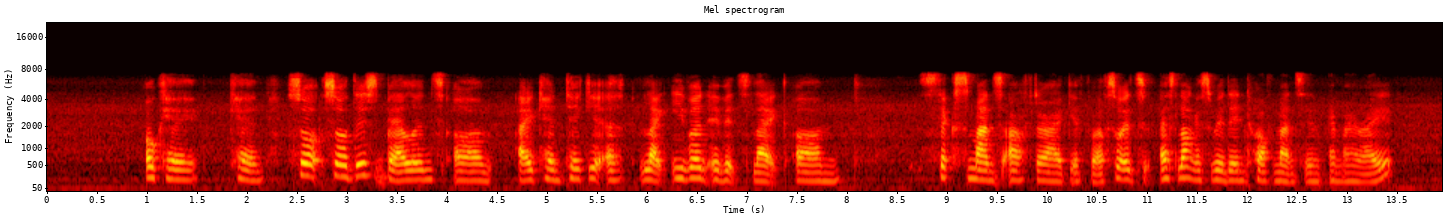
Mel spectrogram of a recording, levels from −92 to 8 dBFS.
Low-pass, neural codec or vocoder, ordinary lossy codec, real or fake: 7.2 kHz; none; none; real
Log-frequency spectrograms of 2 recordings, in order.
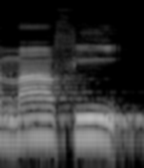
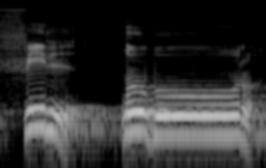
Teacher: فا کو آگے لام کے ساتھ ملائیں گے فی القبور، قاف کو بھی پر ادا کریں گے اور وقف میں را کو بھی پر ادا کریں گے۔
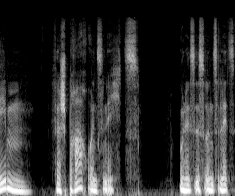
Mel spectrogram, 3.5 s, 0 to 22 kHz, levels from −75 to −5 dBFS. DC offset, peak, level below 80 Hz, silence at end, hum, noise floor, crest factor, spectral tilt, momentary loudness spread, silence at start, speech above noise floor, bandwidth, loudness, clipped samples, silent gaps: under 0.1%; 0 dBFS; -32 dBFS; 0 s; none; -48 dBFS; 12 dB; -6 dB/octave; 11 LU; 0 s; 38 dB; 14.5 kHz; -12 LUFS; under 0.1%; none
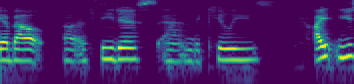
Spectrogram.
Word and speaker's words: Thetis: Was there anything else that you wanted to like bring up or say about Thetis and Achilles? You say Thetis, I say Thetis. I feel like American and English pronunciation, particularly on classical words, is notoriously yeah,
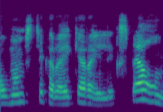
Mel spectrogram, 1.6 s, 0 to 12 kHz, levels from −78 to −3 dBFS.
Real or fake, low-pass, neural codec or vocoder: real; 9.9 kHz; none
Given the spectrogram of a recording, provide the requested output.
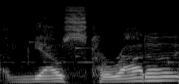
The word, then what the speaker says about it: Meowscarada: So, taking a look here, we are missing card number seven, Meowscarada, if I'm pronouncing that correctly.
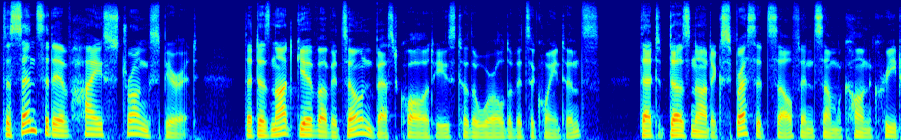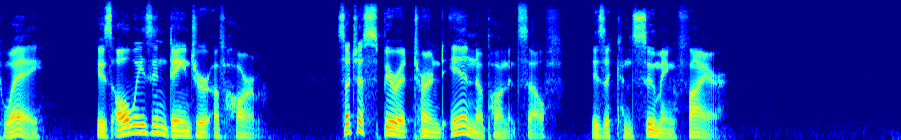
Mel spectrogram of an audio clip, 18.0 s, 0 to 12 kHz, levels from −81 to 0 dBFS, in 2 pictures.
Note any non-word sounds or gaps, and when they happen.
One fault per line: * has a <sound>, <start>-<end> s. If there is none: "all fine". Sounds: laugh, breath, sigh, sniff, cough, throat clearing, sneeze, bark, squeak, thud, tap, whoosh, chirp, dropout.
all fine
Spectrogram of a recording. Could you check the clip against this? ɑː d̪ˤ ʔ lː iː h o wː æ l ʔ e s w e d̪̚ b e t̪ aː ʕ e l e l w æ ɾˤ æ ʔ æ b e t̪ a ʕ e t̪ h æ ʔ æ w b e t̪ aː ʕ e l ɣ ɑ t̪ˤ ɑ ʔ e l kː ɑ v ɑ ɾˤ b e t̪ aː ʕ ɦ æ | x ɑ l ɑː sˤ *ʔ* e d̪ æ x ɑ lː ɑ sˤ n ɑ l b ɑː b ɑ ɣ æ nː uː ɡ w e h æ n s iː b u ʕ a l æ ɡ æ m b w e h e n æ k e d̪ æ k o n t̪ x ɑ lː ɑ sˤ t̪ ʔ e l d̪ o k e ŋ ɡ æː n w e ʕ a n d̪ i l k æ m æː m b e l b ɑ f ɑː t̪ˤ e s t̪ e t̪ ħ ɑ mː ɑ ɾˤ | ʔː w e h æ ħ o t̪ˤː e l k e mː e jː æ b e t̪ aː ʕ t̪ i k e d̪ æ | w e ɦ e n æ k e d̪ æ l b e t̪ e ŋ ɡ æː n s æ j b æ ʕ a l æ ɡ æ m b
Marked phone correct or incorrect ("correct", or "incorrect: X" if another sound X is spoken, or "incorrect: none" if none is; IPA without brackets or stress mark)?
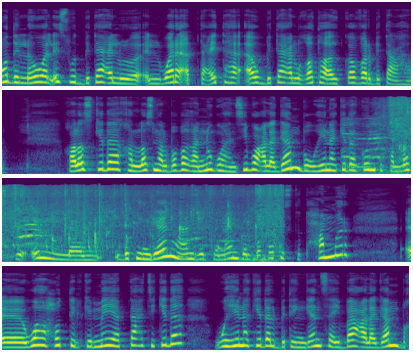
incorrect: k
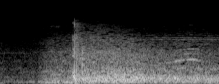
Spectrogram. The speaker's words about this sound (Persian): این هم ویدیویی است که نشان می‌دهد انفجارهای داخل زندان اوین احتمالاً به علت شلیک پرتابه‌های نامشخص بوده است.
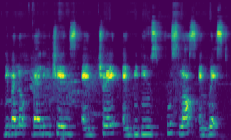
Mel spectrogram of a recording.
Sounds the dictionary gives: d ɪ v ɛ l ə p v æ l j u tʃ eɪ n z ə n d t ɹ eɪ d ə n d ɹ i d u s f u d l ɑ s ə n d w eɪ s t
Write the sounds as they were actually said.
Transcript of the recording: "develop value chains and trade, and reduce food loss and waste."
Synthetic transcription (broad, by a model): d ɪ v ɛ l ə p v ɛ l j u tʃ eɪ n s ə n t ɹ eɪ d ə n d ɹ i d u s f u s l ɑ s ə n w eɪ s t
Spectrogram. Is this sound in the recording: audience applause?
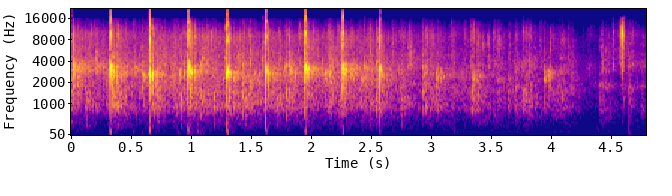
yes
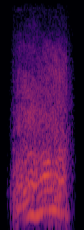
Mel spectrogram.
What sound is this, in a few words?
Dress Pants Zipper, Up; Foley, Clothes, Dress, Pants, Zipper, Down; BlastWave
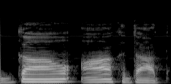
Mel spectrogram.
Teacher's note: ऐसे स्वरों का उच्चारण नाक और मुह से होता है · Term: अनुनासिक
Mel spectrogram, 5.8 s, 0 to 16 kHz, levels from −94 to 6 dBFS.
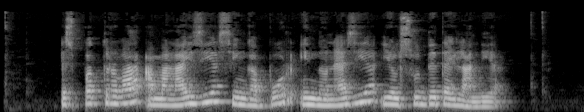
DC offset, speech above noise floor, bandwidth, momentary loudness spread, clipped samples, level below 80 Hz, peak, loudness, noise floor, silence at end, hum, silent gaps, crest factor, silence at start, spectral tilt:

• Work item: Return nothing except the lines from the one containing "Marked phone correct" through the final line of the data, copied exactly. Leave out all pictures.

• Answer box:
Marked phone correct or incorrect ("correct", or "incorrect: X" if another sound X is spoken, or "incorrect: none" if none is; IPA without brackets or stress mark)?
incorrect: k
Spectrogram. The speaker's words about this sound (Persian): این هم ویدیویی است که نشان می‌دهد انفجارهای داخل زندان اوین احتمالاً به علت شلیک پرتابه‌های نامشخص بوده است.
Mel spectrogram of a recording.
Sounds the dictionary gives: d ɪ v ɛ l ə p v æ l j u tʃ eɪ n z ə n d t ɹ eɪ d ə n d ɹ i d u s f u d l ɑ s ə n d w eɪ s t
Write the sounds as they were actually said.
Transcript of the recording: "develop value chains and trade, and reduce food loss and waste."
Synthetic transcription (broad, by a model): d ɪ v ɛ l ə p v ɛ l j u tʃ eɪ n s ə n t ɹ eɪ d ə n d ɹ i d u s f u s l ɑ s ə n w eɪ s t
Spectrogram. Is this sound in the recording: audience applause?
yes
Mel spectrogram.
What sound is this, in a few words?
Dress Pants Zipper, Up; Foley, Clothes, Dress, Pants, Zipper, Down; BlastWave
Mel spectrogram.
Teacher's note: ऐसे स्वरों का उच्चारण नाक और मुह से होता है · Term: अनुनासिक
Mel spectrogram, 5.8 s, 0 to 16 kHz, levels from −94 to 6 dBFS.
DC offset, speech above noise floor, bandwidth, momentary loudness spread, clipped samples, level below 80 Hz, peak, loudness, noise floor, silence at end, hum, silent gaps, crest factor, silence at start, spectral tilt:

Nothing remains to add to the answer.